A best-selling book with 1.5 million copies sold, The Dangerous Book for Boys is the original Boy 101 book. It covers everything from rope tying to learning to fish to understanding the mysteries of girls. It’s the quintessential guide to the stuff every boy (from eight to eighty) should know. Its sequel is The Double Dangerous Book for Boys.
The Worst-Case Scenario Survival Handbooks
These books feature kid-friendly how-tos for just about any situation a kid might encounter. In middle school or out in the world. They provide funny but really useful information for navigating a kid’s world.
There are also a number of titles written by Nonfiction Ninjas that fit (if somewhat loosely) into the active nonfiction category, too. The following Ninja titles have at least some activities included.
From Lisa Amstutz
From Peggy Thomas
From Michelle Medlock Adams
From Susie Kralovansky
By Peggy Thomas
You do not have to be a scientist to write science stories for kids. My background is in anthropology, yet I’ve written about the brain, artificial intelligence, animal behavior, natural history, bacteriology, volcanology and lots of other -ologies. All you need to know is where to find the accurate information that is essential to the genre.
I avoid internet sources that have tons of pop-ups, lack an “about” page or any other verifiable identity. I do, however, love to cruise the weird but true and top ten lists on my newsfeed, but only for story ideas. My go-to reliable sources include Scientific American, National Geo, Smithsonian, Science News, and of course journal articles.
Did you know all scientific journals are not equal? There are some journals that are considered predatory. Scientists pay to be included, and there is not much peer review going on. Beall’s List, https://beallslist.net/, names many of these predatory journals, as does the website: predatoryjournals.com/journals/
Journals that are published by Wiley, PLOS, Elsevier, Sage, and Taylor & Frances are peer-reviewed and every article has to meet certain standards. You can always rely on Proceedings of the National Academy of Science, American Academy for the Advancement of Science, PLOS (Public Library of Science) and New England Journal of Medicine, just to name a few.
Many of these journals charge a hefty fee, so utilize your college libraries and public libraries to get access, because it stinks when you find the paper you need but can’t read it. Sometimes you can check on Google Scholar to see if there is a PDF available, or look on the researcher’s website. Better still, ask the author. They are usually more than happy to share their work, and you’ve opened the door for a possible interview in the future.
Peggy Thomas is the author of Lincoln Clears a Path (Calkins Creek)

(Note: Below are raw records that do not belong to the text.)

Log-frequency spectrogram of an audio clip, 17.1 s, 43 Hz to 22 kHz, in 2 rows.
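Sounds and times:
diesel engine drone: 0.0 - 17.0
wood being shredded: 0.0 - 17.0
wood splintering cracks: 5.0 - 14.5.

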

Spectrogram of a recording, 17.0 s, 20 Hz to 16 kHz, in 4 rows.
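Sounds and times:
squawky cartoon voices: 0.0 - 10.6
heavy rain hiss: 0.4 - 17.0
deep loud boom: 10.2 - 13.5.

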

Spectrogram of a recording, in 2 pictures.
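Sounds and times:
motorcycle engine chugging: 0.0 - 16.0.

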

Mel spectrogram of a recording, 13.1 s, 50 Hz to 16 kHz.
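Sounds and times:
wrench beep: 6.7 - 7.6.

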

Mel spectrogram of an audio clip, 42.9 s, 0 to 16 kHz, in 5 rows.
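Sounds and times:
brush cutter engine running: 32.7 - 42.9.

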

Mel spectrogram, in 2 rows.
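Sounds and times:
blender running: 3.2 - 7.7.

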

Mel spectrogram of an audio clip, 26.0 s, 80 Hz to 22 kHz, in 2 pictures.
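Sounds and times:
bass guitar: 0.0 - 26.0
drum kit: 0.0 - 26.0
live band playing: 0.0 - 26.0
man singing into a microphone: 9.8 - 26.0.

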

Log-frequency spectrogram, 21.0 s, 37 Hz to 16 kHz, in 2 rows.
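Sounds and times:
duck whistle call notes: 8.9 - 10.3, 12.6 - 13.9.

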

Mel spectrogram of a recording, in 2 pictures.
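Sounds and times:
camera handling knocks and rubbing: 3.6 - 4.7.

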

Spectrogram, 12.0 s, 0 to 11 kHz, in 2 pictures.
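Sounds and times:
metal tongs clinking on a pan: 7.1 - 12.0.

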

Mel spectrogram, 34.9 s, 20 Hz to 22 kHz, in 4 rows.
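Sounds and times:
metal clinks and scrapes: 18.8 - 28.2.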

We are nonfiction authors who support readers and writers through our writing, author visits, and workshops.
Disclaimer: The Nonfiction Ninjas are a group of writers with diverse ideas . The views expressed in each post are those of the author and may differ from others in the group.